6 thoughts on “20-12. Hopefulness”
and the sound of hope too – I recall that you added classical music to the decor at 350 Sparks, which made it livelier too 🙂
Quite right, the classical canon certainly were preferable to the sounds of silence. When I moved in with Mr Weatherill he must have wondered at first at the sound system I brought with me. What sort of music will this stranger bring into his tranquil world. When he heard CBC Radio 2 (playing classical music) no doubt he breathed relief, even approval. By contrast, I doubt the pulchritudinous agents in the pink suite missed it.
Another delightfully entertaining and educative piece, thank you – sorry, that sounds very English, doesn’t it? I’m pleased your new neighbours have brought some light and hope into your winter tunnel. My neighbours recently complained that my drive lights were deliberately disturbing their caged European eagle owl – they recently halved the size of its cage! I am hopeful that some pulchritudinous agents will move in some day soon but then I am an optimist. Why do so many psychologists try to make commonsense a science? Perhaps I’m being unfair to them and Seligman in particular.

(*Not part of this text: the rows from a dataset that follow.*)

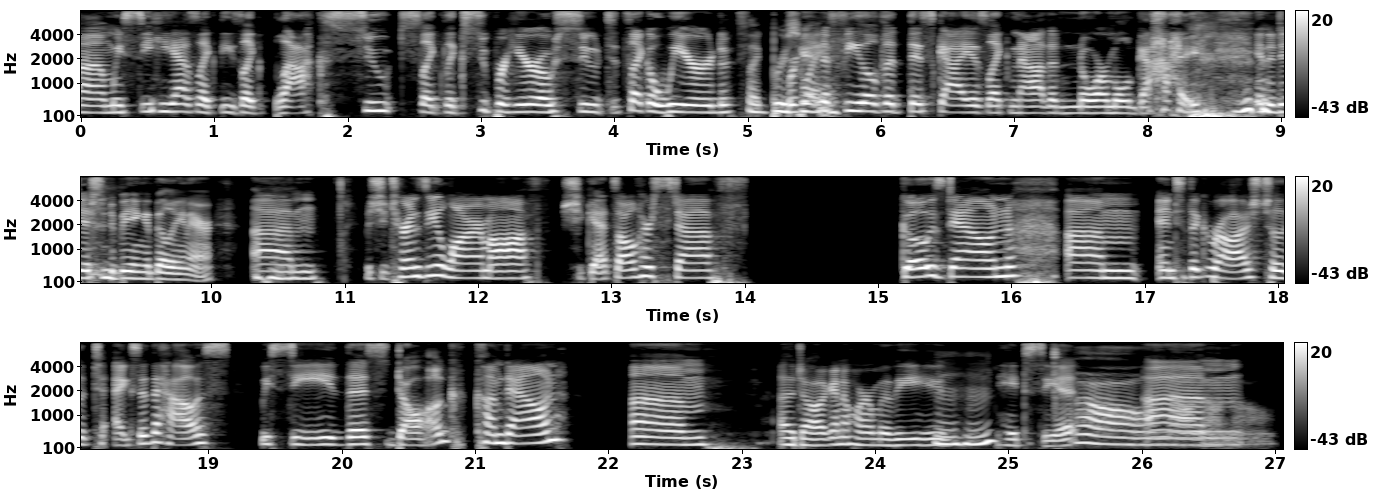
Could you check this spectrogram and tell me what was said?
Um, we see he has like these like black suits, like like superhero suits. It's like a weird. It's like Bruce. We're getting Wayne. to feel that this guy is like not a normal guy. in addition to being a billionaire, mm-hmm. um, but she turns the alarm off. She gets all her stuff, goes down um, into the garage to to exit the house. We see this dog come down. Um, a dog in a horror movie. Mm-hmm. Hate to see it. Oh, um, no, no,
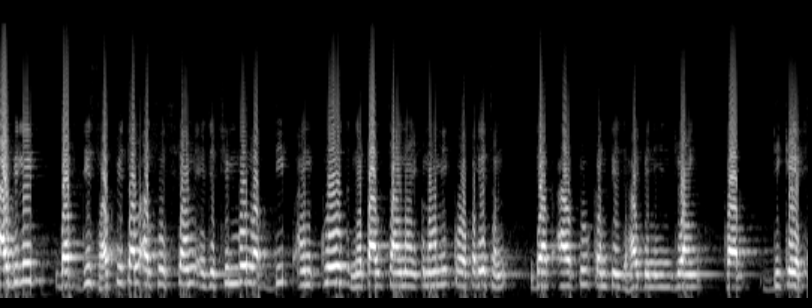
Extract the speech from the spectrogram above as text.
I believe that this hospital also stands as a symbol of deep and close Nepal-China economic cooperation that our two countries have been enjoying for decades.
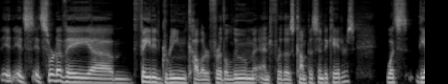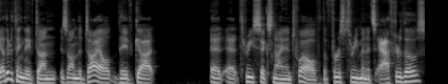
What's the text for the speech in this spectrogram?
It, it's it's sort of a um, faded green color for the loom and for those compass indicators. What's the other thing they've done is on the dial they've got at at three, six, nine, and twelve. The first three minutes after those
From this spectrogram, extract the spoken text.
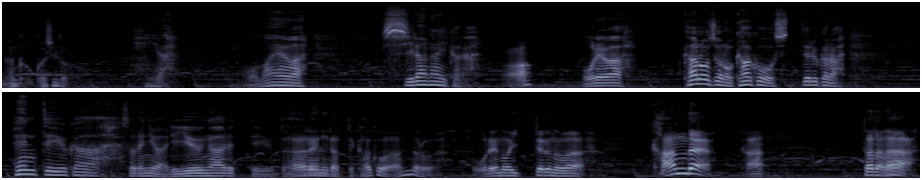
なんかおかしいだろ。いやお前は知らないから。あ？俺は彼女の過去を知ってるから変っていうかそれには理由があるっていう。誰にだって過去はあんだろう。俺の言ってるのは勘だよ。勘。ただな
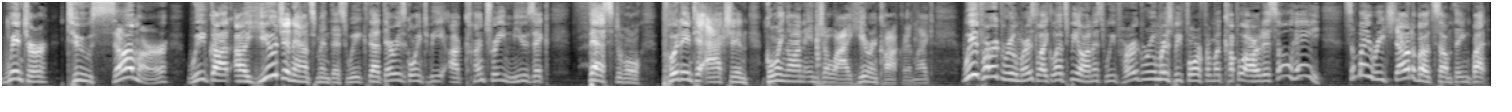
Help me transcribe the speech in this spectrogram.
winter to summer, we've got a huge announcement this week that there is going to be a country music festival put into action going on in July here in Cochrane. Like, we've heard rumors. Like, let's be honest, we've heard rumors before from a couple artists. Oh, hey, somebody reached out about something, but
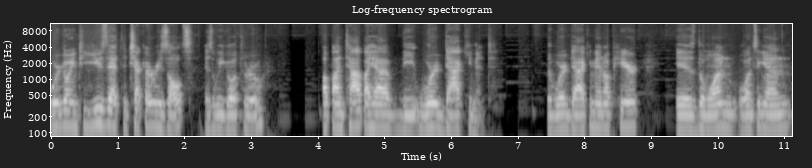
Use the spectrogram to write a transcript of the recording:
We're going to use that to check our results as we go through. Up on top, I have the Word document. The Word document up here is the one, once again,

Perhaps you are being unfair to Martin Seligman. He spent his career trying to bring understanding to some thorny problems in human thriving, to bring science to a topic otherwise dominated by shamuses. The problem with common sense is that it’s not that common, and often it is wrong.